— Task directions —
Retype the records below exactly as they stand, but with no images.

— Material supplied —
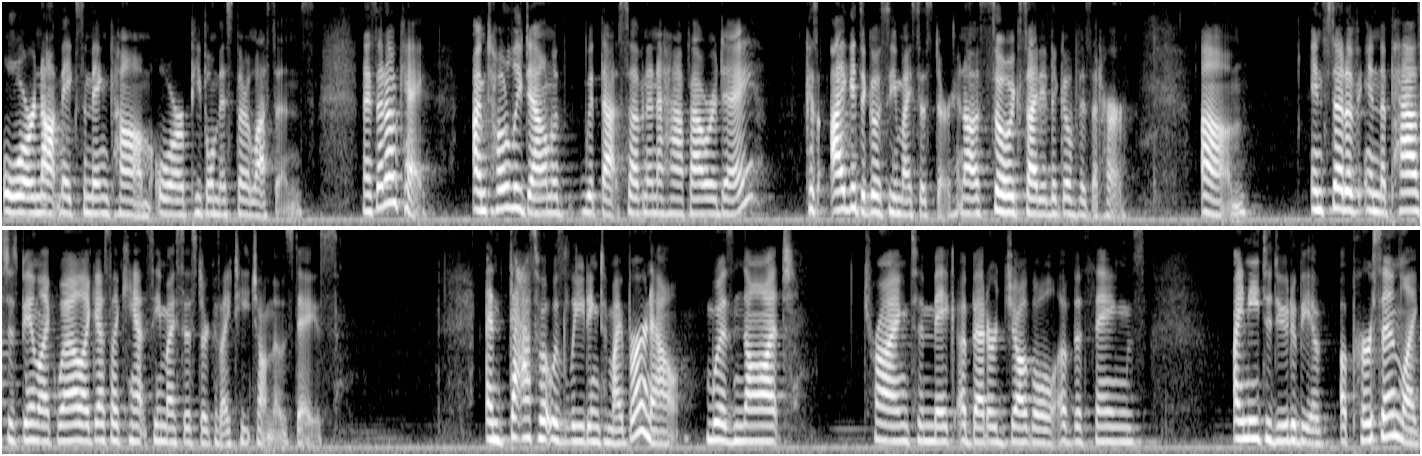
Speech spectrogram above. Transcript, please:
or not make some income or people miss their lessons. And I said, okay, I'm totally down with, with that seven and a half hour day because I get to go see my sister. And I was so excited to go visit her. Um, instead of in the past just being like, well, I guess I can't see my sister because I teach on those days. And that's what was leading to my burnout was not trying to make a better juggle of the things I need to do to be a, a person, like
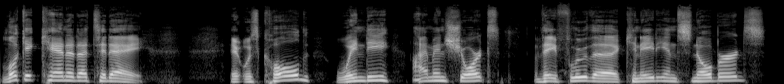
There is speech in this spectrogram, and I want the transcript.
look at Canada today. It was cold, windy. I'm in shorts. They flew the Canadian snowbirds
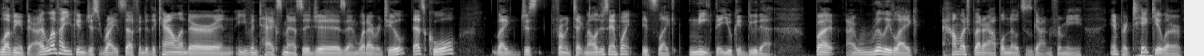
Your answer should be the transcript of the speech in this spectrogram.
loving it there. I love how you can just write stuff into the calendar and even text messages and whatever too. That's cool. Like just from a technology standpoint, it's like neat that you could do that. But I really like how much better Apple Notes has gotten for me. In particular,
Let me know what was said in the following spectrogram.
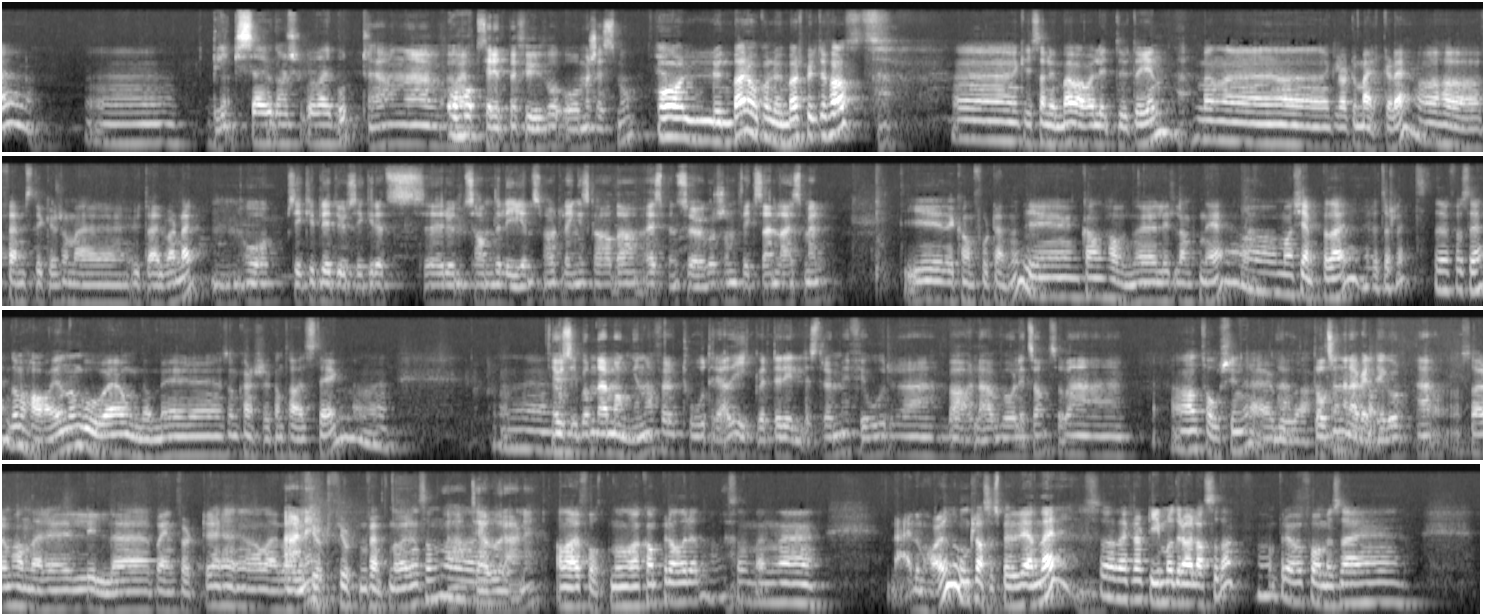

— Output below —
Speech spectrogram above. Transcript, please:
or not make some income or people miss their lessons. And I said, okay, I'm totally down with, with that seven and a half hour day because I get to go see my sister. And I was so excited to go visit her. Um, instead of in the past just being like, well, I guess I can't see my sister because I teach on those days. And that's what was leading to my burnout was not trying to make a better juggle of the things I need to do to be a, a person, like
There is speech in this spectrogram, and I want the transcript.
look at Canada today. It was cold, windy. I'm in shorts. They flew the Canadian snowbirds
Your answer should be the transcript of the speech in this spectrogram.
loving it there. I love how you can just write stuff into the calendar and even text messages and whatever too. That's cool. Like just from a technology standpoint, it's like neat that you could do that. But I really like how much better Apple Notes has gotten for me. In particular,
Let me know what was said in the following spectrogram.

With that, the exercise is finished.